No spiders were harmed or collected, even if their webs were dismantled. "We just gently ushered them off the web," says Newton.

It's unclear, of course, what the spiders thought of this approach.

"So when we say this is noninvasive," Allentoft adds with a grin, "well, the spiders may not really think that."

Back in the lab, Newton amplified the small amounts of DNA from the webs. They were filled with genetic material from animals from Down Under.

"It was wonderful," says Allentoft. "We could see these kangaroos [and] wallabies." There were nine other mammals, 13 species of birds, the motorbike frog and the snake-eyed skink. The woodland analysis was also able to pick up DNA from the red fox, house mouse and black rat — invasive species that don't belong in Australia.

To confirm that the webs were picking up DNA from local animals, Newton also collected samples at the Perth Zoo. And those webs contained DNA from 21 birds, five reptiles, two amphibians and 33 mammals, including giraffes, elephants, rhinos, orangutans, lemurs and meerkats.

In other words, the technique worked. It represents a new way of tracking animal biodiversity and alerting us when we should intervene to conserve native species and step up efforts to eliminate invasive ones.

"I think it's clever and cute," says Elizabeth Clare, a molecular ecologist at York University in Toronto, who wasn't involved in the study. "It's a nice noninvasive way of sampling for terrestrial vertebrates. There are thousands of papers studying the movement of DNA through water and very few on land. And so we really need more explorations like this to begin to narrow down how far the material travels, how it accumulates and how long these signals last."

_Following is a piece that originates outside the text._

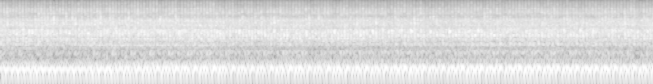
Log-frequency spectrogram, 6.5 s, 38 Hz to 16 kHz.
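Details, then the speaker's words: A 1987 Mercedes 300SD W126 turbo diesel (OM617 per title, called OM603 when started) with 264,000 miles, just jump-started, holds a steady low idle with an even clickety-clack over the rumble and no misses. This is a normal diesel idle. "walk outside here bulletproof motor there sounds like an old mercedes diesel clickety-clad clickety-clack you can't kill it there we"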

For instance, Newton doesn't know whether the webs he collected had been in place for days, weeks or months. But there are certain orb spiders that build a new web every night before destroying it in the morning. "Imagine you can get DNA from those spiderwebs," says Allentoft. "Then they would capture at a very precise time point what species are actually around right now."

Next, Newton and Allentoft will investigate what the placement and shelf life of webs from different species of spiders can tell them about which animals are prowling nearby. It's their version of the world wide web — no less full of important information.

Copyright 2024 NPR. To see more, visit https://www.npr.org.

Ari Daniel is a reporter for NPR's Science desk where he covers global health and development.